Exercise description:
Extract the lines of the material below, beginning with the first and ending with the line that holds "Keys and scroll, by". Skip every picture.
******************************
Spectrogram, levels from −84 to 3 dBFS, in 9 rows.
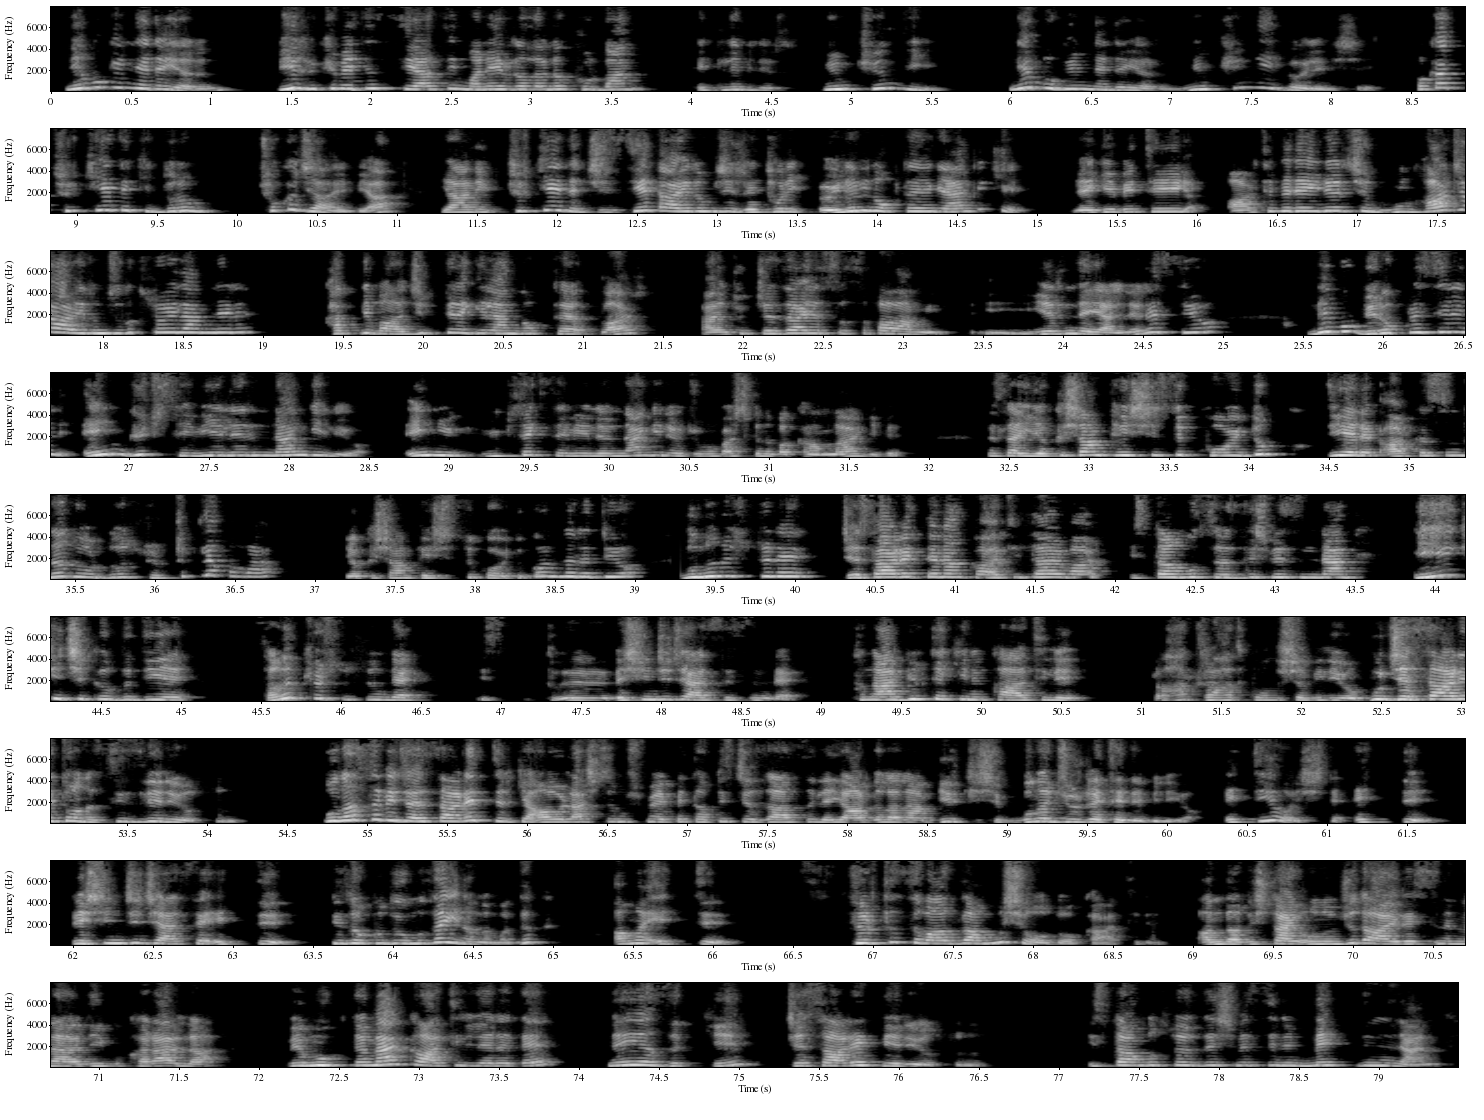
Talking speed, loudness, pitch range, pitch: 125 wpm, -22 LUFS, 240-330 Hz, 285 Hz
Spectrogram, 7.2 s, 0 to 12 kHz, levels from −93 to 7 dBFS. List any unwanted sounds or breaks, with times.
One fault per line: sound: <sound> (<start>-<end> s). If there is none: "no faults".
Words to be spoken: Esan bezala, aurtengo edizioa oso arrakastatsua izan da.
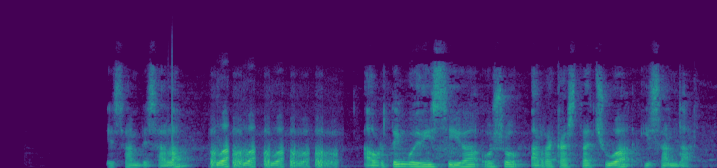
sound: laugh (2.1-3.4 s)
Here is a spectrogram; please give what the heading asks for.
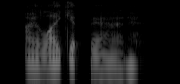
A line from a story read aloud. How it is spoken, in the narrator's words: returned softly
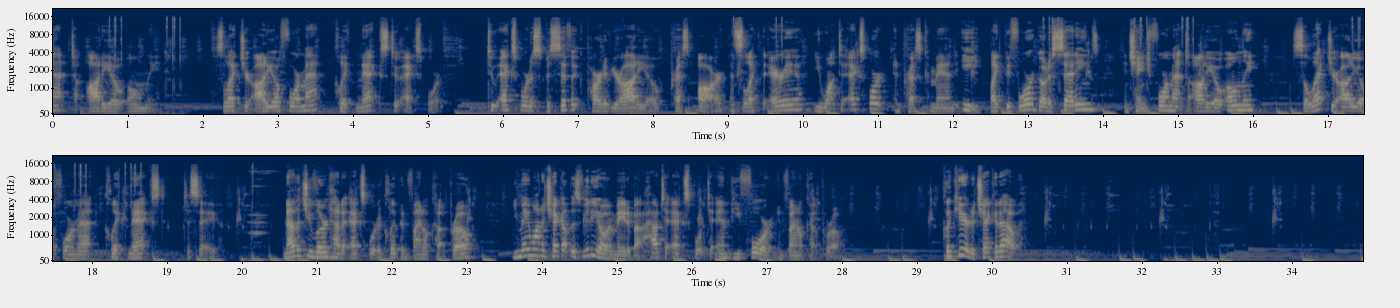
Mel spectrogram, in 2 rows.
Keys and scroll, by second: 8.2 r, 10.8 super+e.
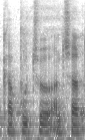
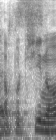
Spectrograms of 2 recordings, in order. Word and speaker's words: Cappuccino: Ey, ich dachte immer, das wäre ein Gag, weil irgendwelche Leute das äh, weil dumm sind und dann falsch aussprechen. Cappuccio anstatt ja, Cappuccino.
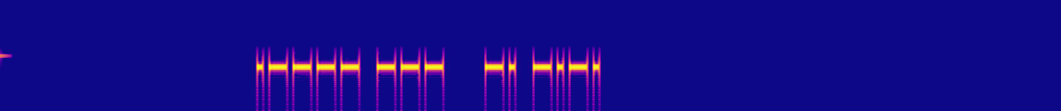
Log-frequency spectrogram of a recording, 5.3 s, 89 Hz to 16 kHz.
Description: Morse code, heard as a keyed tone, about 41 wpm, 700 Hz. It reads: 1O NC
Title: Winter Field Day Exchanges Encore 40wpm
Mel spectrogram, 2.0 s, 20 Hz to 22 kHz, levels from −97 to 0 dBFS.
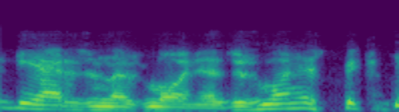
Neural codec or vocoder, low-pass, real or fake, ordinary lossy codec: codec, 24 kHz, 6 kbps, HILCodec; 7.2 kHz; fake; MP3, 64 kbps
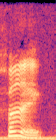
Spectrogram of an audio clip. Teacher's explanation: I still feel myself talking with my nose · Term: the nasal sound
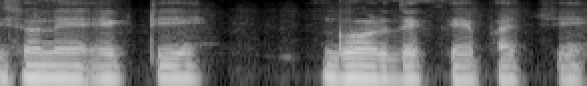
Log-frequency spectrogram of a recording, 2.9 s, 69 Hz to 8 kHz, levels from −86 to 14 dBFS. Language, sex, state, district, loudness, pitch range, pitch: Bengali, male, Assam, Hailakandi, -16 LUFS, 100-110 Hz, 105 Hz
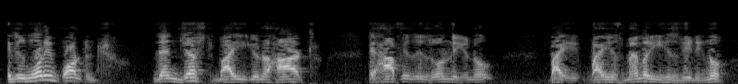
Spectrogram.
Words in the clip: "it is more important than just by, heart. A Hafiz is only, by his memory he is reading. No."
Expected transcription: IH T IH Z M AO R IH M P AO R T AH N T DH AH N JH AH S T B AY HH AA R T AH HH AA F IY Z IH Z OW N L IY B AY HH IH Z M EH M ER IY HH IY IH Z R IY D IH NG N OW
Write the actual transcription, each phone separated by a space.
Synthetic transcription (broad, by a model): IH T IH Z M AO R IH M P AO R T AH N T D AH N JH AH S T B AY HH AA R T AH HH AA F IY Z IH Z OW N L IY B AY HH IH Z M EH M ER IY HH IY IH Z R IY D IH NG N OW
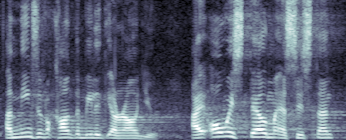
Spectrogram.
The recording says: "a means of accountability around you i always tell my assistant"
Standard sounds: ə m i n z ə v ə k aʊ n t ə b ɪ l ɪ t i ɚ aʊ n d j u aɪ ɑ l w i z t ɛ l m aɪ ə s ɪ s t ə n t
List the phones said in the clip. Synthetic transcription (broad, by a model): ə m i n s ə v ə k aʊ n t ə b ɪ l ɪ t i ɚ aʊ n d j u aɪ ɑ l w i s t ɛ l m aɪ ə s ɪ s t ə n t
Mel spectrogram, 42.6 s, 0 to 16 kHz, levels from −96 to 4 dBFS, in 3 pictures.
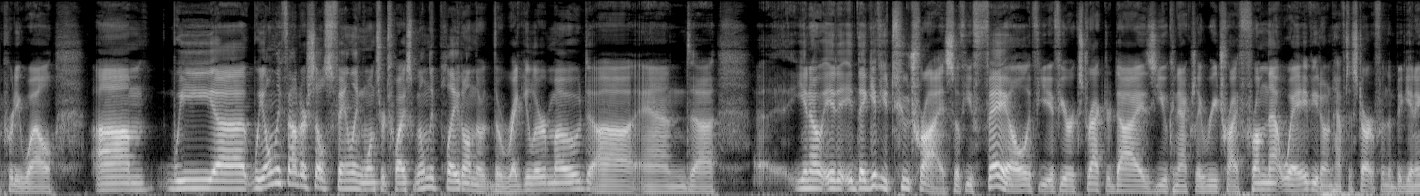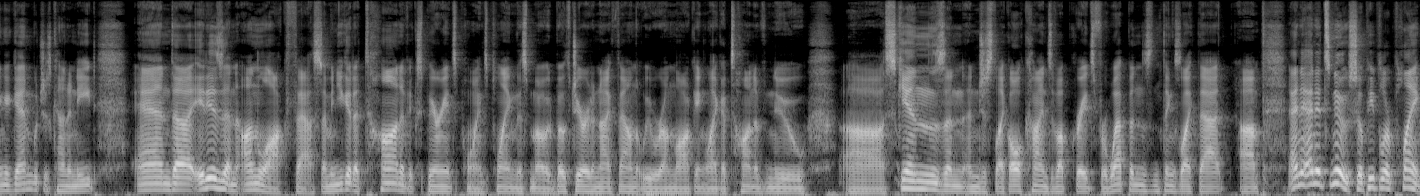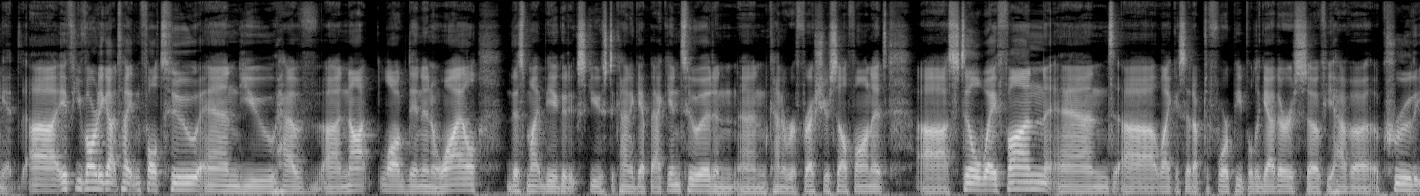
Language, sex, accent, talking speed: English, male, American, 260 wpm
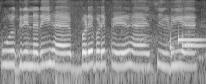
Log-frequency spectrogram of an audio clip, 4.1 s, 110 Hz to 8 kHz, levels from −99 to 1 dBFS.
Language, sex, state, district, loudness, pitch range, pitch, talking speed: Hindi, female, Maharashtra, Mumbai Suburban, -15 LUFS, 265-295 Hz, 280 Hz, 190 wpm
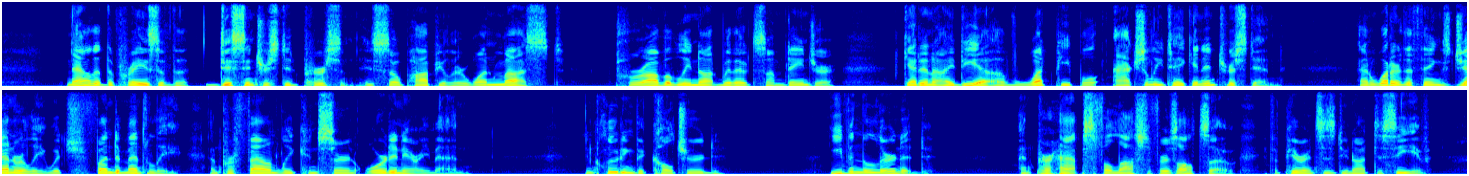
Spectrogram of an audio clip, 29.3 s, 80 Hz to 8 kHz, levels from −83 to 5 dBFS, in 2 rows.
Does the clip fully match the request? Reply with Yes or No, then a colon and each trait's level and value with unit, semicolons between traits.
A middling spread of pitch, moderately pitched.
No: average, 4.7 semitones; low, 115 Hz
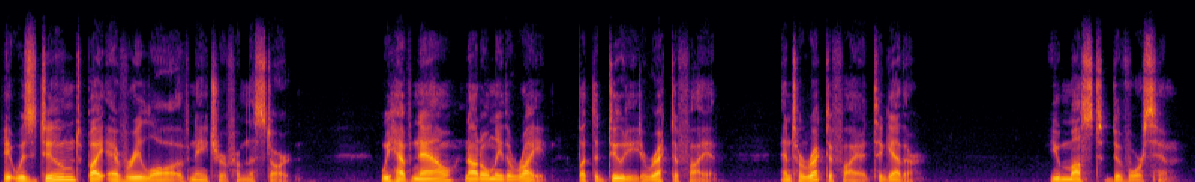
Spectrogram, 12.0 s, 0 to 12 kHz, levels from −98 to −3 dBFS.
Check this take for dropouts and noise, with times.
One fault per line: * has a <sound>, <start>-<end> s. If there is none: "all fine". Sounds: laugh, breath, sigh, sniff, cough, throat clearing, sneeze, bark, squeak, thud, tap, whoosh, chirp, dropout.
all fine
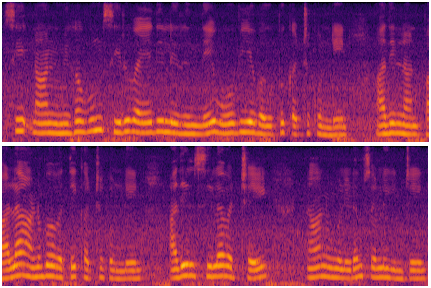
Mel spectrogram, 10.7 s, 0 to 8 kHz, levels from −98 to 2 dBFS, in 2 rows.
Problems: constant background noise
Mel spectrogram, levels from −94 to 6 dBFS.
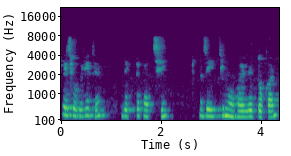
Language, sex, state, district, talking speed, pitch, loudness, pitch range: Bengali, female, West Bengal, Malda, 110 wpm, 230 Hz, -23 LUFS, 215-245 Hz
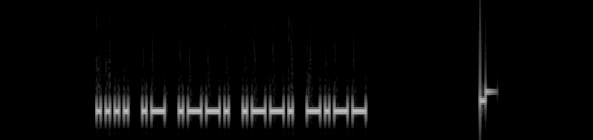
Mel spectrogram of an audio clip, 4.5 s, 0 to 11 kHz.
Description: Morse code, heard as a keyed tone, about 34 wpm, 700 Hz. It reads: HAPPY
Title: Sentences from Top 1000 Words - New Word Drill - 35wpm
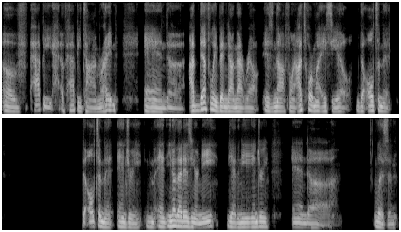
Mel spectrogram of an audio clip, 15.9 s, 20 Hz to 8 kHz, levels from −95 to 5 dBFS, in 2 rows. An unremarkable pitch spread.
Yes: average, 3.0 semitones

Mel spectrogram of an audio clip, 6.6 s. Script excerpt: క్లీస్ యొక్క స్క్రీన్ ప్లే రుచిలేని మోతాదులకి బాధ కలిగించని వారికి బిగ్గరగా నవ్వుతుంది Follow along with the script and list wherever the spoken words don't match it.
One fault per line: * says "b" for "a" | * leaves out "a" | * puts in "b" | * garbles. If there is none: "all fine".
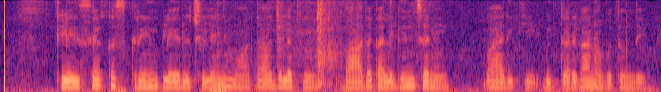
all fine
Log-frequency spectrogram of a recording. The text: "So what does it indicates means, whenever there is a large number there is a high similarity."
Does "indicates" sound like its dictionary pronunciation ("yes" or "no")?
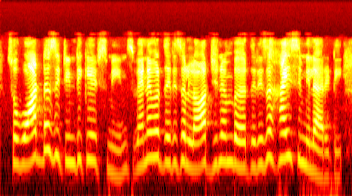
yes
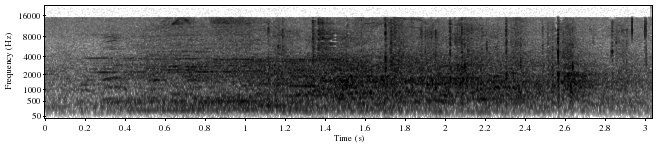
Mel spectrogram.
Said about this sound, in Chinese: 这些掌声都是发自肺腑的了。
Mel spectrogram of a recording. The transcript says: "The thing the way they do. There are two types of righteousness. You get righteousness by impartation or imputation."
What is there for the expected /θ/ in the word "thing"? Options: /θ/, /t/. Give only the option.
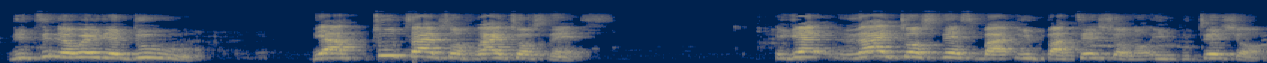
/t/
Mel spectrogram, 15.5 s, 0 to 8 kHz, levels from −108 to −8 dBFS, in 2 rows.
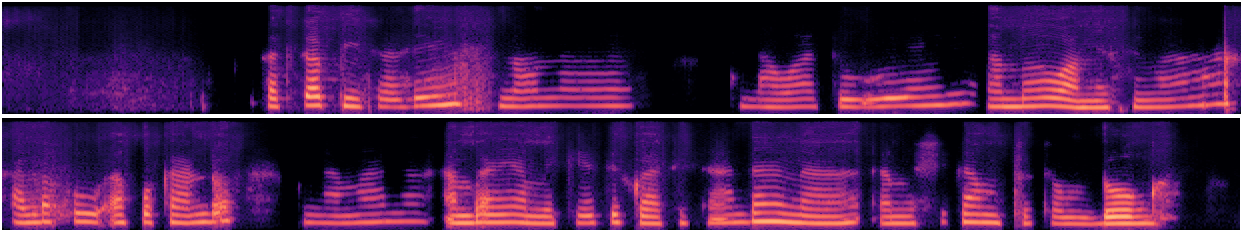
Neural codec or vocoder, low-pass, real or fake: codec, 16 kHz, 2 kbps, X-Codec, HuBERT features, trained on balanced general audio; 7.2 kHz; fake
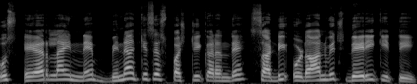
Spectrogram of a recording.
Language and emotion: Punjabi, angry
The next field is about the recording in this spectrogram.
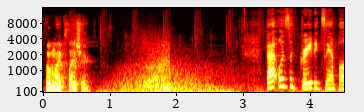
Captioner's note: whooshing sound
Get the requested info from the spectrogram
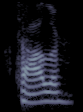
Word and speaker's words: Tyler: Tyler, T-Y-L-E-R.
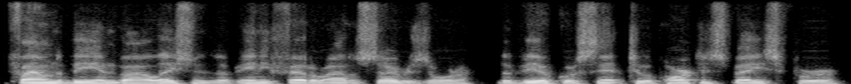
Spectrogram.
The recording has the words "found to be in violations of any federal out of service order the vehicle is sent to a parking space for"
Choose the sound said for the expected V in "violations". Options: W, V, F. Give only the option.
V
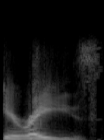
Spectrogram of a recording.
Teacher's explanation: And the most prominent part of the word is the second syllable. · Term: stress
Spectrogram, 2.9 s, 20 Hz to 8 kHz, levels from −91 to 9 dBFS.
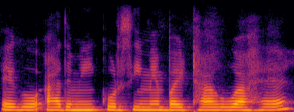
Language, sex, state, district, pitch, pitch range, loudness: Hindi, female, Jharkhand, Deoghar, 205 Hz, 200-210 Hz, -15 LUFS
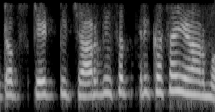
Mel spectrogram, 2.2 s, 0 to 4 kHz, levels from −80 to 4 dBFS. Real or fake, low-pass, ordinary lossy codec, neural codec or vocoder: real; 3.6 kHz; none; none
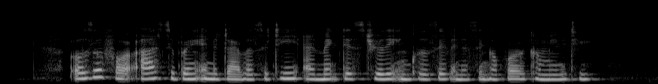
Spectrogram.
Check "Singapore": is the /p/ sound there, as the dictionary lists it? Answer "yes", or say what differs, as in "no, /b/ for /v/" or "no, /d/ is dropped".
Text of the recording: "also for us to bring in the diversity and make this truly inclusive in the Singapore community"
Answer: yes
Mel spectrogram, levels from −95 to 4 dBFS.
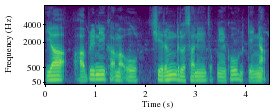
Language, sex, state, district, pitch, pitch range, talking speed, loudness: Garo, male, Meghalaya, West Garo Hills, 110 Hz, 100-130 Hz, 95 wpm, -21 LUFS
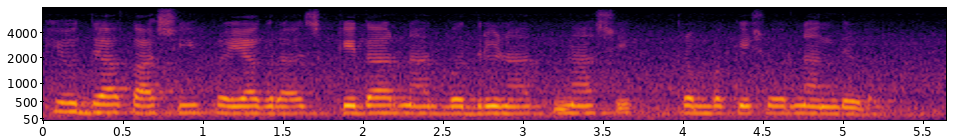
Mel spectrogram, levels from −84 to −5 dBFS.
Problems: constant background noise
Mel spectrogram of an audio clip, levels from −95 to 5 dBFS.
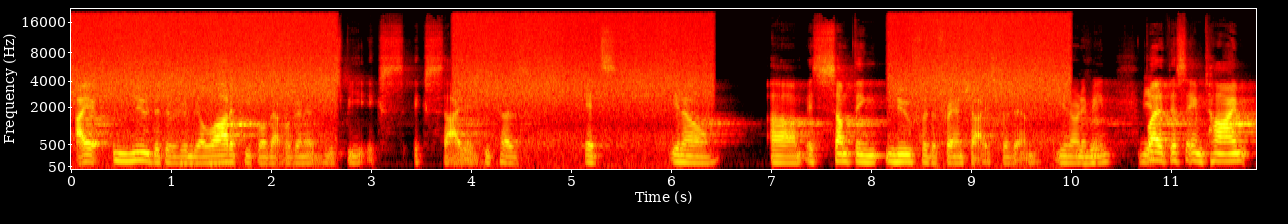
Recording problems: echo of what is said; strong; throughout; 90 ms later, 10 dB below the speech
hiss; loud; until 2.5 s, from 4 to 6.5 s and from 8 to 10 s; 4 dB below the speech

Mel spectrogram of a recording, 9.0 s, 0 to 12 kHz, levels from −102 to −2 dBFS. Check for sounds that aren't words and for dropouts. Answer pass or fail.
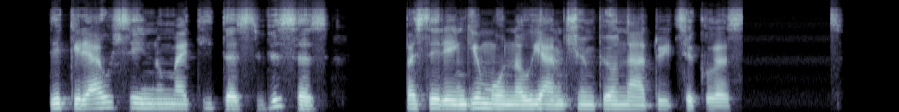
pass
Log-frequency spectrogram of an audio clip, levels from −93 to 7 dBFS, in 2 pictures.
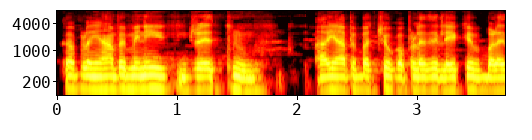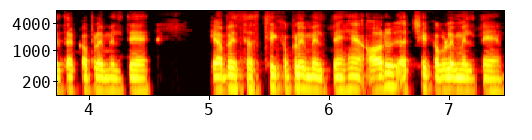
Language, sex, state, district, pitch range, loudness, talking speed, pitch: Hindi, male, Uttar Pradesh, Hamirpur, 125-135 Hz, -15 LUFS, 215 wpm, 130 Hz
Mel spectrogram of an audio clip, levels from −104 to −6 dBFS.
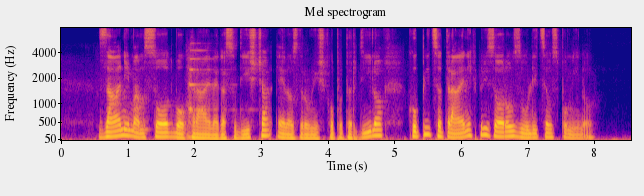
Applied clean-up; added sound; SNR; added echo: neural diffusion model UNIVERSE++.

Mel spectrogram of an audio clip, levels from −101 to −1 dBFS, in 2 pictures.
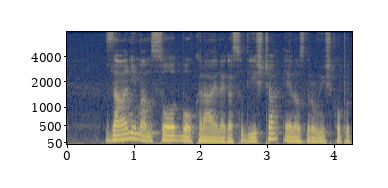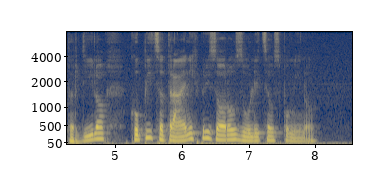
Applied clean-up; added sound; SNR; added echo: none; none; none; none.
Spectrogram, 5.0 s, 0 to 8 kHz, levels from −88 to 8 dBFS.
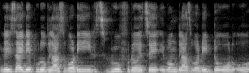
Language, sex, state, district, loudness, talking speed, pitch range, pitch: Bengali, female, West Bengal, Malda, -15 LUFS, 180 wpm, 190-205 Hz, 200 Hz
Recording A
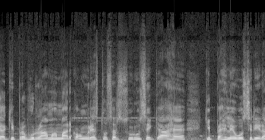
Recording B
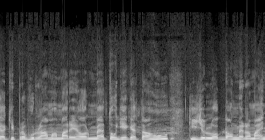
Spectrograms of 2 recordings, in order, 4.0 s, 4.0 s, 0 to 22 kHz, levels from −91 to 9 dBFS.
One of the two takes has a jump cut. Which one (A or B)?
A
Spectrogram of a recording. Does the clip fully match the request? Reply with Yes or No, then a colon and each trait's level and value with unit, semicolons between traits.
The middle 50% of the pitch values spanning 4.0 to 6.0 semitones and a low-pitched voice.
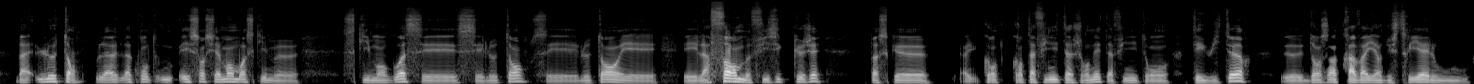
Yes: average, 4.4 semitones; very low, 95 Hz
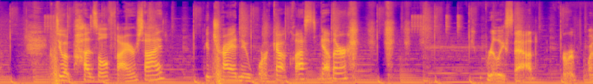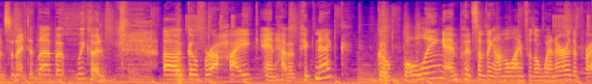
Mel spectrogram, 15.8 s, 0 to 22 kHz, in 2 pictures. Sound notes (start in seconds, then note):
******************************
Output of the exercise:
Spectrogram, levels from −84 to 3 dBFS, in 9 rows.
Talking speed, loudness, pitch range, pitch: 125 wpm, -22 LUFS, 240-330 Hz, 285 Hz
Spectrogram, 7.2 s, 0 to 12 kHz, levels from −93 to 7 dBFS. List any unwanted sounds or breaks, with times.
One fault per line: sound: <sound> (<start>-<end> s). If there is none: "no faults".
Words to be spoken: Esan bezala, aurtengo edizioa oso arrakastatsua izan da.
sound: laugh (2.1-3.4 s)
Here is a spectrogram; please give what the heading asks for.
A line from a story read aloud. How it is spoken, in the narrator's words: returned softly
Mel spectrogram, in 2 rows.
Keys and scroll, by second: 8.2 r, 10.8 super+e.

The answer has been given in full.